- [Task directions]
Everything from the line containing "Can you do a" to the end of the listing, both included, should be returned exactly, apart from the pictures.

- [Material provided]
+++

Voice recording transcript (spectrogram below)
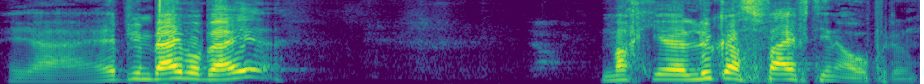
Ja, heb je een Bijbel bij je? Mag je Lucas 15 open doen?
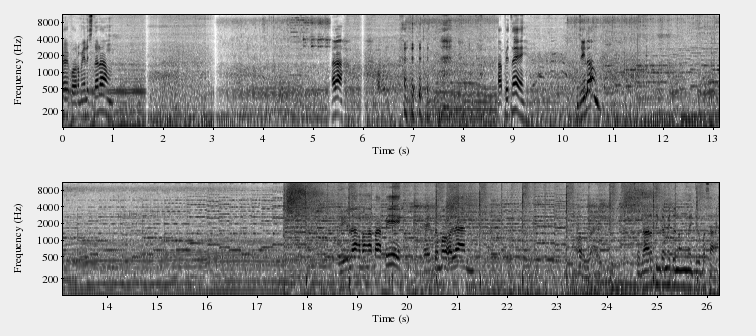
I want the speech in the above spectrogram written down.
Eh, 4 minutes na lang. Ala. Kapit na eh. G lang. G lang mga papi. Kahit umuulan. Alright. So darating kami doon ng medyo basa.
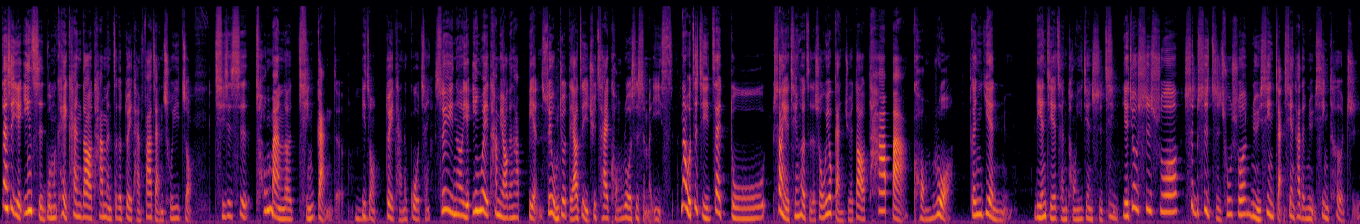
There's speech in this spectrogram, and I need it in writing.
但是也因此，我们可以看到他们这个对谈发展出一种其实是充满了情感的。一种对谈的过程。所以呢，也因为他们要跟他辩，所以我们就得要自己去猜孔若是什么意思。那我自己在读上野千鹤子的时候，我有感觉到他把孔若跟厌女连结成同一件事情，嗯、也就是说，是不是指出说女性展现她的女性特质，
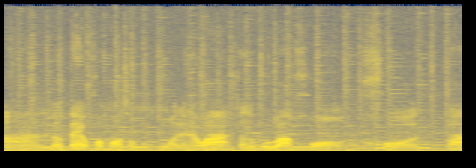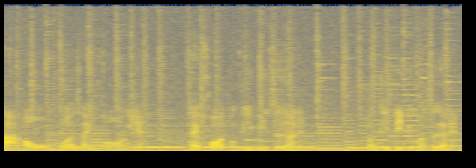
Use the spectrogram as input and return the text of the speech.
อ่าแล้วแต่ความเหมาะสมของหัวแล้วนะว่า ถ้าสมมุติว่าคอคอถ้าเอาหัวใส่คออย่างเงี้ย ส่คอตรงที่มีเสื้อเนี่ย ตรงที่ติดอยู่กับเสื้อเนี่ย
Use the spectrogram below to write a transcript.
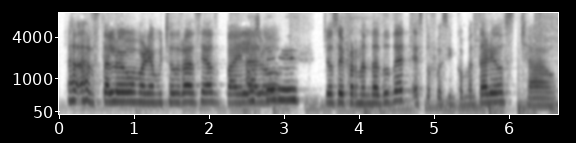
hasta luego, María. Muchas gracias. Bye, Lalo. Yo soy Fernanda Dudet. Esto fue Sin Comentarios. Chao.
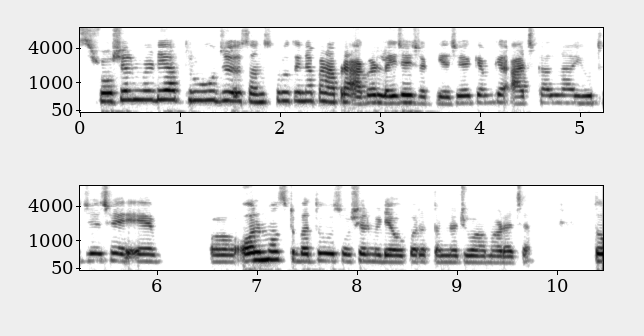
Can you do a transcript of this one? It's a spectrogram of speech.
સોશિયલ મીડિયા થ્રુ જ સંસ્કૃતિને પણ આપણે આગળ લઈ જઈ શકીએ છીએ. કેમ કે આજકાલના યુથ જે છે એ ઓલમોસ્ટ બધું સોશિયલ મીડિયા ઉપર જ તમને જોવા મળે છે. તો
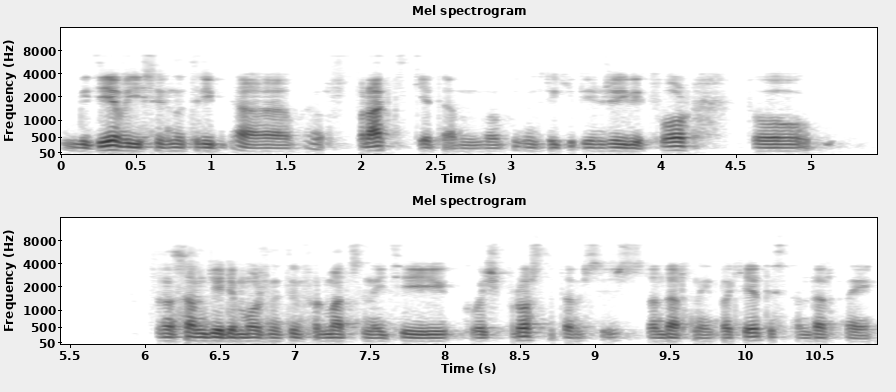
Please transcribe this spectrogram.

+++

- [The answer]
Can you do a transcript of this one? It's a spectrogram of speech.
સોશિયલ મીડિયા થ્રુ જ સંસ્કૃતિને પણ આપણે આગળ લઈ જઈ શકીએ છીએ. કેમ કે આજકાલના યુથ જે છે એ ઓલમોસ્ટ બધું સોશિયલ મીડિયા ઉપર જ તમને જોવા મળે છે. તો
Please transcribe this spectrogram.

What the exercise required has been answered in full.